- Renal biopsy can confirm the diagnosis but is not needed in most patients as the diagnosis can be made with clinical correlation with the above tests.
Treatment of Diabetic Nephropathy
The management of diabetic nephropathy depends primarily on the stage of disease. Strict blood glucose control is the most important step in delaying the onset and progression of nephropathy. It has been found to be effective in reducing the microalbuminuria and proteinuria.
Control of hypertension is very important in delaying progression of nephropathy. Angiotensin-converting enzyme (ACE) inhibitors (like ramipril) and angiotensin II receptor blockers (like losartan) and preferred drugs in controlling blood pressure in diabetics and have been found to delay progression of proteinuria and the falling GFR.
Systolic blood pressure should be maintained near 120 mm Hg while diastolic blood pressure between 70-80 mm Hg. Beta blockers (like bisoprolol) and calcium channel blockers (like amlodipine) are alternative second line options.
In later stages aggressive measures in controlling blood pressure and strict blood glucose control remains the mainstay in slowing disease progression. In addition dietary control of protein and fat intake and cholesterol lowering treatment can help in the delay of disease progression.
Once the end-stage renal disease has developed renal replacement therapy is the only option available. Renal replacement may be done with regular dialysis (hemodialysis or peritoneal dialysis) or renal transplantation.
Combined kidney-pancreas transplantation is an option in type 1 diabetic patients. Despite dialysis and transplantation in diabetic nephropathy patients have a higher risk of mortality than non-diabetic nephropathy patients.
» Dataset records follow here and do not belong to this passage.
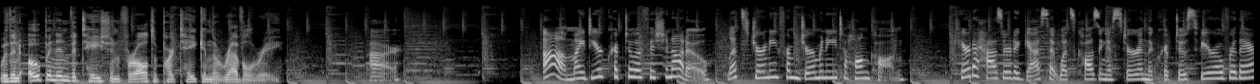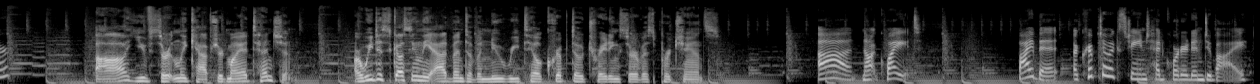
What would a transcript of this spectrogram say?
with an open invitation for all to partake in the revelry. R. Ah, my dear crypto aficionado, let's journey from Germany to Hong Kong. Care to hazard a guess at what's causing a stir in the crypto sphere over there? Ah, you've certainly captured my attention. Are we discussing the advent of a new retail crypto trading service, perchance? Ah, not quite. Bybit, a crypto exchange headquartered in Dubai,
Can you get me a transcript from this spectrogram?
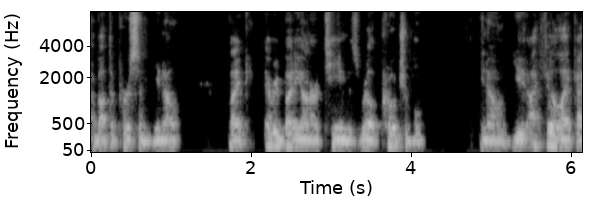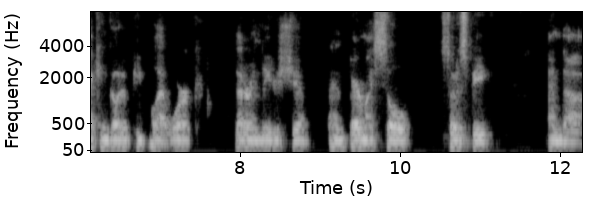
about the person you know? Like everybody on our team is real approachable. You know you i feel like i can go to people at work that are in leadership and bare my soul so to speak and uh,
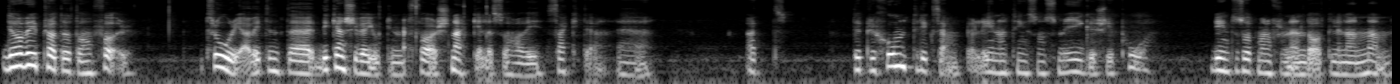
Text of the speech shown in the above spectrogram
det har vi pratat om förr. Tror jag. Vet inte, det kanske vi har gjort i något försnack eller så har vi sagt det. Eh, att depression till exempel är någonting som smyger sig på. Det är inte så att man från en dag till en annan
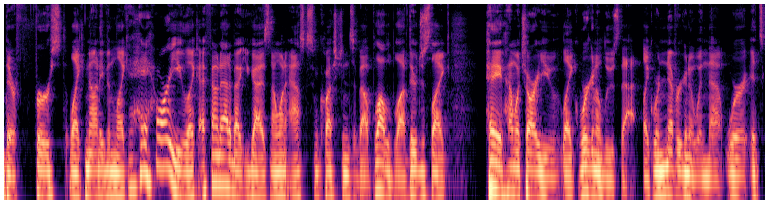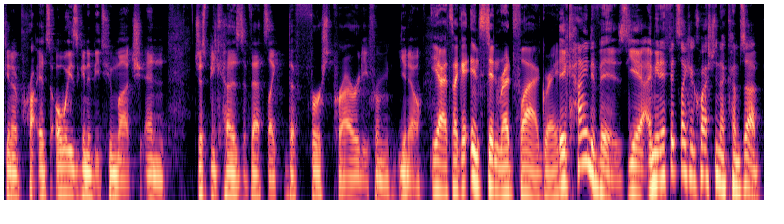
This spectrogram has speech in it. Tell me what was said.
their first like, not even like, "Hey, how are you?" Like, I found out about you guys and I want to ask some questions about blah blah blah. They're just like, hey how much are you like we're gonna lose that like we're never gonna win that we're it's gonna pro- it's always gonna be too much and just because if that's like the first priority from you know Yeah, it's like an instant red flag, right? it kind of is yeah i mean if it's like a question that comes up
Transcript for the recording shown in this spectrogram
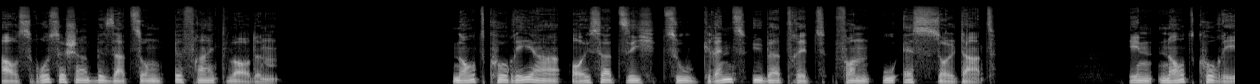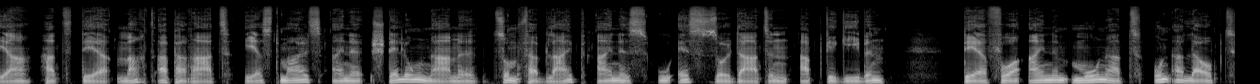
aus russischer Besatzung befreit worden. Nordkorea äußert sich zu Grenzübertritt von US-Soldat. In Nordkorea hat der Machtapparat erstmals eine Stellungnahme zum Verbleib eines US-Soldaten abgegeben, der vor einem Monat unerlaubt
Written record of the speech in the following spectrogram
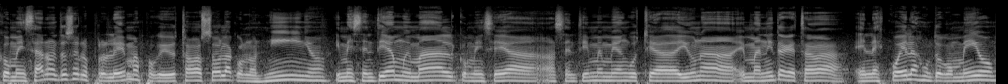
Comenzaron entonces los problemas porque yo estaba sola con los niños y me sentía muy mal. Comencé a, a sentirme muy angustiada y una hermanita que estaba en la escuela junto conmigo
Urinary tract infections are common in diabetic patients and appropriate antibiotic therapy should be initiated promptly.